As a radio frequency electronics expert, and supported by her experience in optics research at the Lawrence Livermore Laboratory, and Honeywell, Franklin addressed the challenge of integrating mixed technology (optical and electronic) systems. The insight she provided, that design of effective light modulators by high frequency electrical signals had to come from the perspective of optical circuit design, rather than electronic circuit design, formed the basis of much of her research on planar and three-dimensional integration and packaging approaches for circuits within a chip, and between circuit modules on platforms. She has trained many undergraduate, MS, and PhD students in these areas, and they are now successfully employed by companies such as Intel, Qualcomm, Starkey, and Medtronic or are pursuing further graduate education.
Franklin’s expertise in high frequency micro-electronic and optical fabrication have led to several interdisciplinary collaborations. She has worked with professor Daniel Bond (Department of Microbiology and Immunology) to investigate mechanisms by which bacteria conduct electricity, which could have applications in renewable energy. Yet another project has resulted in diagnostic tools with applications in improvement of human health. Collaborating with professor Ramesh Harjani of ECE, her team developed antennas that can be integrated with sensor systems to monitor the temperature variations of refrigerated blood using RFID as a replacement for manual bar-code scanners. The work has been extended to address chip-to-chip communications in integrated packaging, as well as in imaging applications. In a joint undertaking with professor Beth Stadler of ECE, Franklin and her team of researchers are developing barcoded bio-labels using magnetic nanowires to label cells for disease diagnostics. These barcoded bio-labels will allow rapid classification of cells during biopsies.
Clearly, Franklin’s interests and expertise extend beyond electrical engineering. Most recently, she played a key role in the successful funding of the Center for Advanced Technologies for Preservation of Biological Systems (ATP-Bio). Established under the NSF Engineering Research Center (ERC) program, ATP-Bio is co-led by the University of Minnesota’s Institute for Engineering in Medicine (IEM) and the Center for Engineering in Medicine and Surgery (CEMS) at Massachusetts General Hospital (MGH), with the University of California Riverside and University of California Berkeley as core collaborating institutions. Franklin plays a critical role as Integration Director for the center.
Franklin who joined the University in 1998 has been a brilliant researcher and teacher, and a dedicated mentor to her students. She has made several significant contributions to her area of expertise, integration and packaging of radio frequency (RF) and photonics components, which are critical for modern and future generations of broadband wireless communication systems. In recognition of her outstanding early research, she was supported by the National Science Foundation (NSF) CAREER Award, which eventually led to her receiving the 1998 Presidential Early Career Award for Scientists and Engineers (PECASE). Her sustained engagement in diversity efforts is borne out by the awards and honors she has received over the years.
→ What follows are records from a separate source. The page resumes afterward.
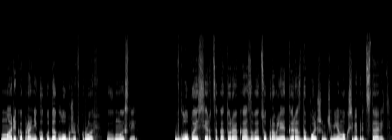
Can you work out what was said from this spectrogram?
Марика проникла куда глубже, в кровь, в мысли, в глупое сердце, которое, оказывается, управляет гораздо большим, чем я мог себе представить.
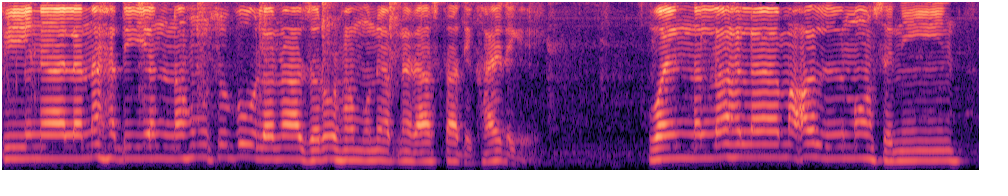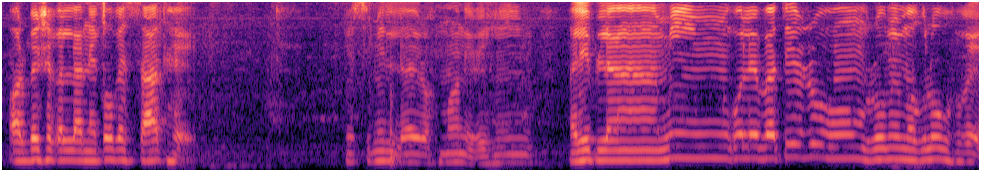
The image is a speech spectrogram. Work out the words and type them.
फ़ीना लनहदियन्नहुम सुबुलना, ज़रूर हम उन्हें अपने रास्ता दिखाए देंगे। व मोहसिन और बेशक अल्लाह नेकों के साथ है। बसमीम अलिफ लाम मीम गुलबतिर रूम, रूमी मगलूब हुए।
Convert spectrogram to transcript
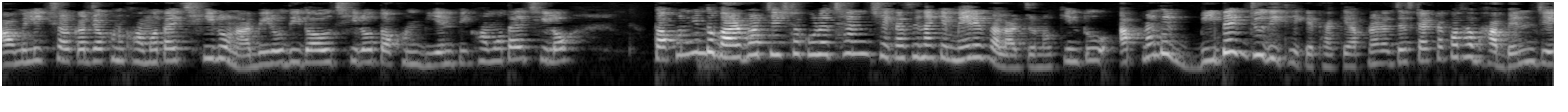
আওয়ামী লীগ সরকার যখন ক্ষমতায় ছিল না, বিরোধী দল ছিল, তখন বিএনপি ক্ষমতায় ছিল তখন কিন্তু বারবার চেষ্টা করেছেন শেখ হাসিনাকে মেরে ফেলার জন্য। কিন্তু আপনাদের বিবেক যদি থেকে থাকে, আপনারা জাস্ট একটা কথা ভাবেন যে,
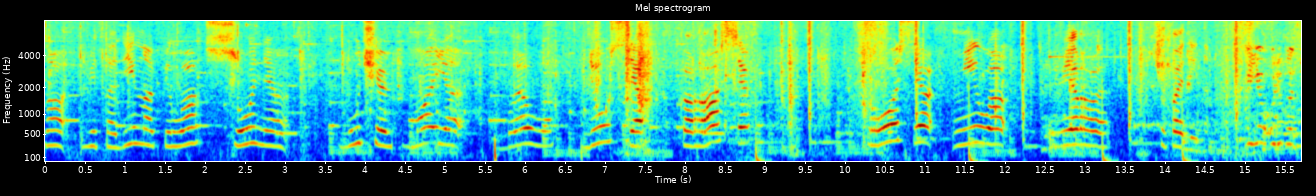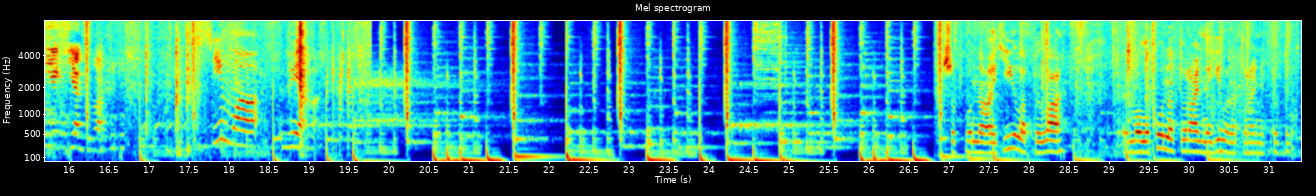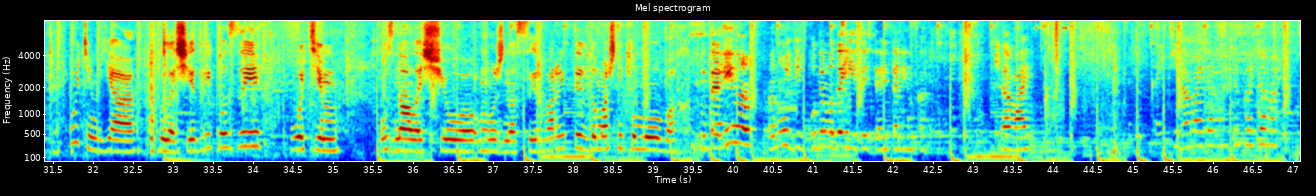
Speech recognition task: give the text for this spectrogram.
Лоза, Віталіна, Піла, Соня, Буча, Майя, Белла, Люся, Карася, Рося, Міла, Віра, Чіполіна. Її улюблені як, як звати? Сіма, Віра. щоб вона їла, пила молоко натуральне, їла натуральні продукти. Потім я купила ще дві кози, потім узнала, що можна сир варити в домашніх умовах. Віталіна, а ну йди, будемо доїтися, Віталінка. Давай. Давай, давай, давай, давай.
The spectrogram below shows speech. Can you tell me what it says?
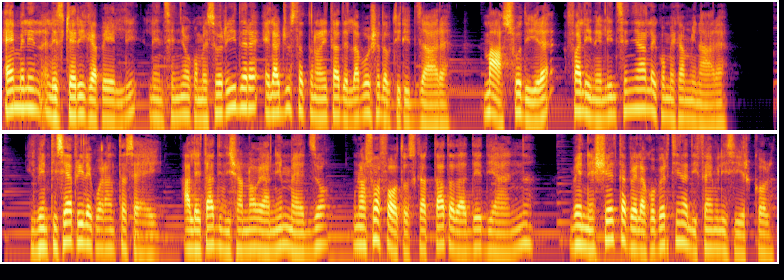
Emmeline le schiarì i capelli, le insegnò come sorridere e la giusta tonalità della voce da utilizzare, ma a suo dire fallì nell'insegnarle come camminare. Il 26 aprile 1946, all'età di 19 anni e mezzo, una sua foto scattata da De Diane venne scelta per la copertina di Family Circle.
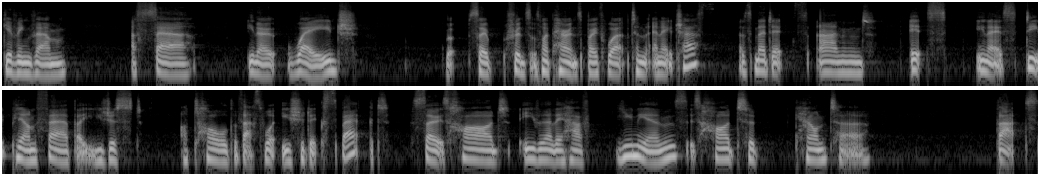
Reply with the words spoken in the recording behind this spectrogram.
giving them a fair, you know, wage so, for instance, my parents both worked in the NHS as medics, and it's you know it's deeply unfair, but you just are told that that's what you should expect. So it's hard, even though they have unions, it's hard to counter that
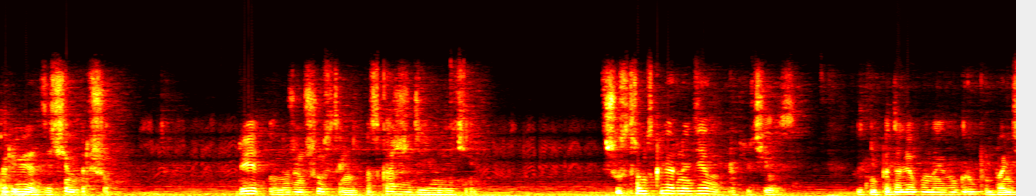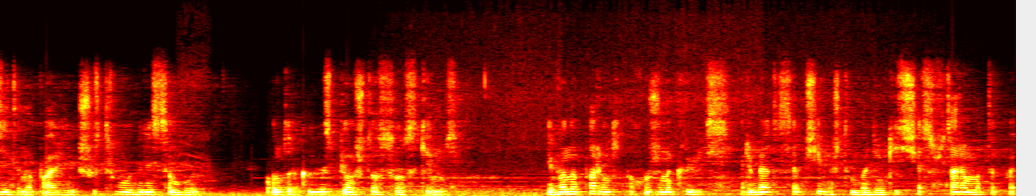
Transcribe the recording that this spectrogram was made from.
Привет, зачем пришел? Привет, мне нужен Шустрый, не подскажешь, где его найти? С Шустром скверное дело приключилось. Тут неподалеку на его группу бандиты напали, и Шустрого увели с собой. Он только и успел что сос скинуть. Его напарники, похоже, накрылись. Ребята сообщили, что бандюки сейчас в старом АТП,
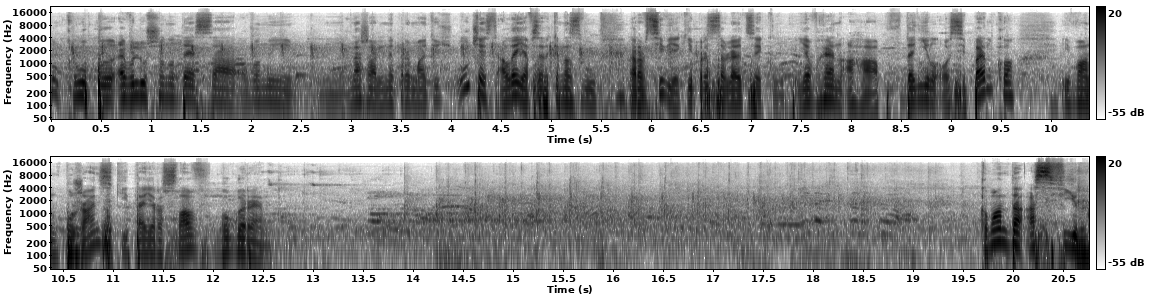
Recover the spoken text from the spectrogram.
Ну, клуб Evolution Одеса, вони, на жаль, не приймають участь, але я все-таки назву гравців, які представляють цей клуб. Євген Агап, Даніл Осіпенко, Іван Пужанський та Ярослав Боберенко. Команда Асфір,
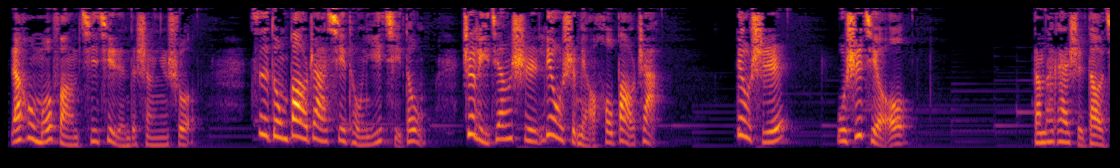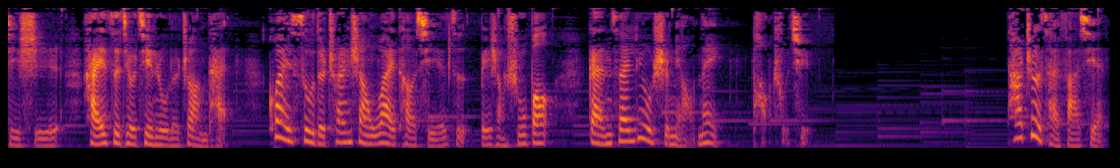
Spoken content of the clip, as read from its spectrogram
然后模仿机器人的声音说：“自动爆炸系统已启动，这里将是六十秒后爆炸。六十五十九。”当他开始倒计时，孩子就进入了状态，快速的穿上外套、鞋子，背上书包，赶在六十秒内。跑出去，他这才发现，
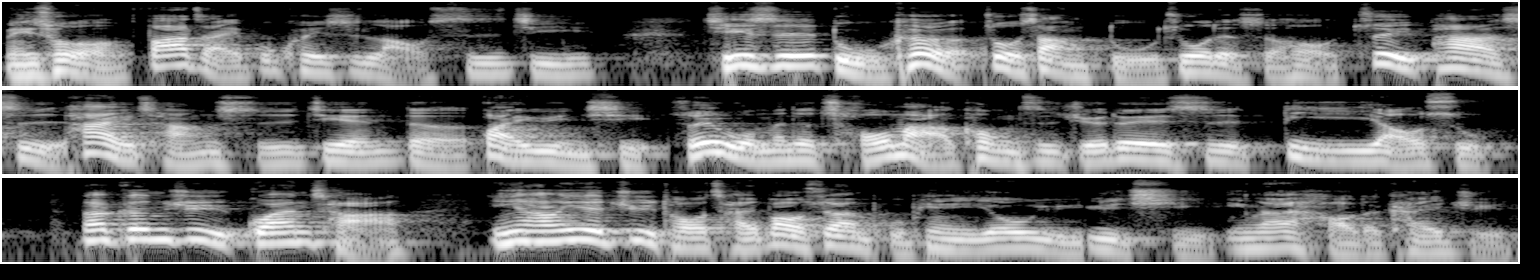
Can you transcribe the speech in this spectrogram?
没错，发仔不愧是老司机。其实赌客坐上赌桌的时候，最怕是太长时间的坏运气，所以我们的筹码控制绝对是第一要素。那根据观察，银行业巨头财报虽然普遍优于预期，迎来好的开局。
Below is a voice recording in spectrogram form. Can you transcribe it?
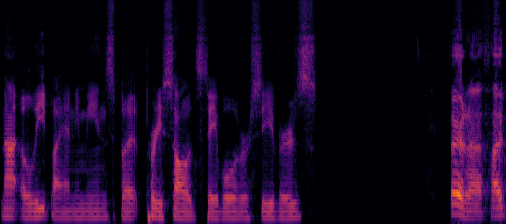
not elite by any means, but pretty solid stable receivers. Fair enough. I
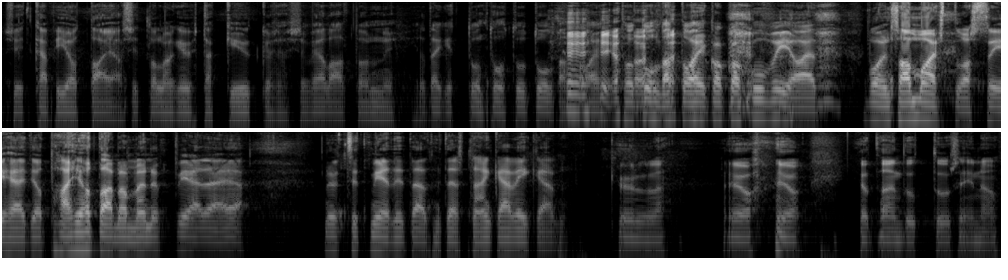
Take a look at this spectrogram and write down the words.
sitten kävi jotain ja sitten ollaankin yhtäkkiä ykkösessä ja velat on, niin jotenkin tuntuu tutulta toi, tutulta toi koko kuvio, että voin samaistua siihen, että jotain, jotain on mennyt pieleen ja nyt sitten mietitään, että miten näin kävikään. Kyllä, joo, joo, jotain tuttuu siinä on.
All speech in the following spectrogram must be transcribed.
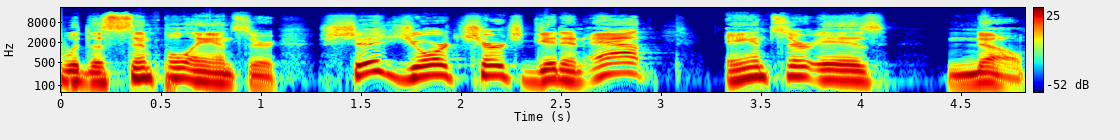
with a simple answer. Should your church get an app? Answer is no.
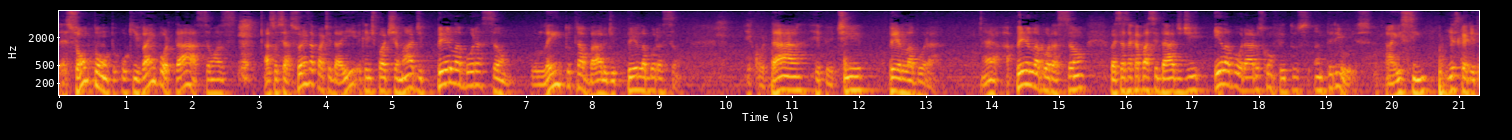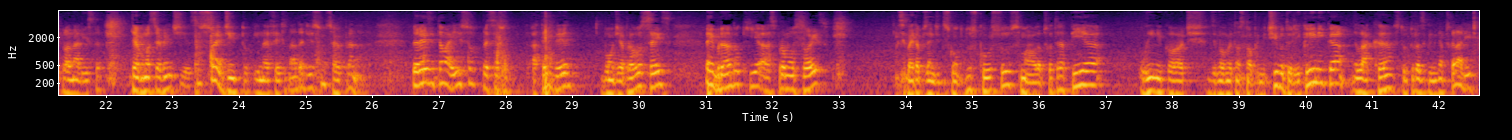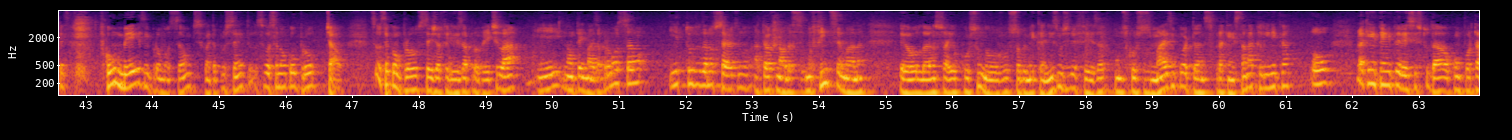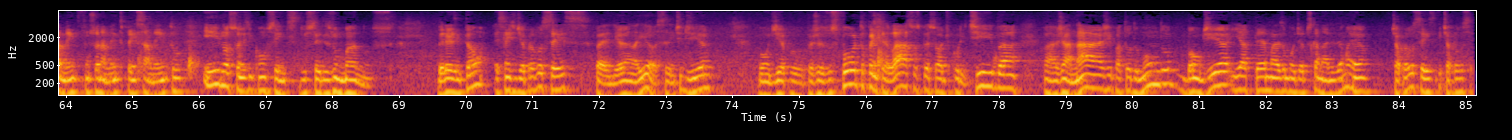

Recent ones include the ARCS Scientist of the Year for 2020 (“mentoring and encouraging students to follow careers in science”), the 2021 George W. Taylor Award for Distinguished Service (a collegiate award), and the 2021 IEEE MGA Diversity and Inclusion Award (IEEE, the largest technical organization in the world with over 400,000 members from more than 160 countries, awards this particular award to only 3 nominees annually across the organization). The Department of Electrical and Computer Engineering congratulates professor Rhonda Franklin and thanks her for her selfless service and dedication.